The lessons here have all been pretty simple. Tell your clients the truth – about MFA, and everything else, too. They can handle it. They can even handle the hard truths about MFA, like…
MFA isn’t infallible
It’s highly effective, but not a complete (or anywhere near complete) defense against cybercrime. But don’t tell your clients just this; also highlight specific ways that threat actors can bypass MFA:
- Prompt Bombing
- Social Engineering, etc.
MFA creates inconvenience
While some MFA solutions are more user-friendly than others (we’re particularly proud of our ID 20/20 software for offering a seamless user verification process), there’s no such thing as an MFA solution that creates zero inconvenience. It’s an extra step by definition – no reason to pretend it isn’t.
MFA is necessary
Perhaps the hardest and most important truth of them all. MFA won’t solve all your security problems, but you still need it. If you’re looking for a clear analogy to help illustrate this point, talk about seatbelts: people need to wear seatbelts – or really should, at least – but that doesn’t mean seatbelts offer complete protection in traffic, or that you don’t need to do other things to stay safe on the road, like pay attention, follow traffic rules, go the speed limit, etc. Using MFA is like wearing a seatbelt.
In some case, MFA is literally necessary, as it’s now common for cyber insurance companies to require MFA for cyber coverage. If this is what it takes to get your clients using MFA, so be it.
Closing Thought – Relationships Matter!
Let’s say your client gets hit with a prompt bombing attack. All night long, their cell phone buzzes and lights up with notifications: one authentication request after another. At 5 am, exhausted and annoyed, they…
Well, that depends. Does your MSP have strong relationships with clients? Do your clients like you? Do they feel comfortable picking up the phone and calling your help desk – even at 5 am?
When people say cybersecurity is about people, this is what they mean – this exact moment when your client encounters something strange and suspicious. What do they do?
If they have a strong relationship with your MSP, if they’re comfortable calling you at the drop of a hat, if they like and trust you, then…
They will call you about it first, before taking any other action.
This is just one example that shows the importance of building strong relationships with your clients – one of many. When you establish genuine relationships with clients, it not only makes things easier (like sharing hard truths about MFA); it also enhances overall security by fostering transparency and teamwork.

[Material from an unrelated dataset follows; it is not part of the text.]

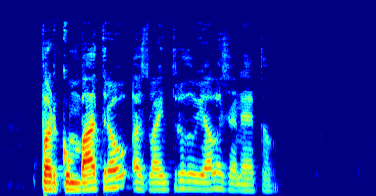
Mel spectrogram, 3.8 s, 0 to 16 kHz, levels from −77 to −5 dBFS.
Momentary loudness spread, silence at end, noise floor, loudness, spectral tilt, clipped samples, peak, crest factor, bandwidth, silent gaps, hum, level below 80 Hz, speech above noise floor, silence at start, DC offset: 16 LU; 1.05 s; -80 dBFS; -21 LUFS; -6.5 dB/octave; under 0.1%; 0 dBFS; 22 dB; 11 kHz; none; none; -70 dBFS; 59 dB; 0.4 s; under 0.1%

Communication, collaboration, cooperation. Even with the latest AI-fueled innovations, these remain the most powerful security tools at our disposal.
But how do you build strong MSP-client relationships?
Lots of ways – but this blog post has focused on a particularly important aspect of building strong relationships: telling the truth! It’s not always easy, but if you’re consistently transparent with clients, they will come to appreciate your honesty and trust you. And when that happens, they will be much quicker to accept a hard truth from you than an ‘easy lie’ from the MSP down the street.
So keep it real, stay safe, and stay tuned for more security-focused content as we celebrate #CybersecurityAwarenessMonth here at The 20.
Learn more about The 20 MSP Group and how we help small and medium-sized MSPs find success in our fiercely competitive industry.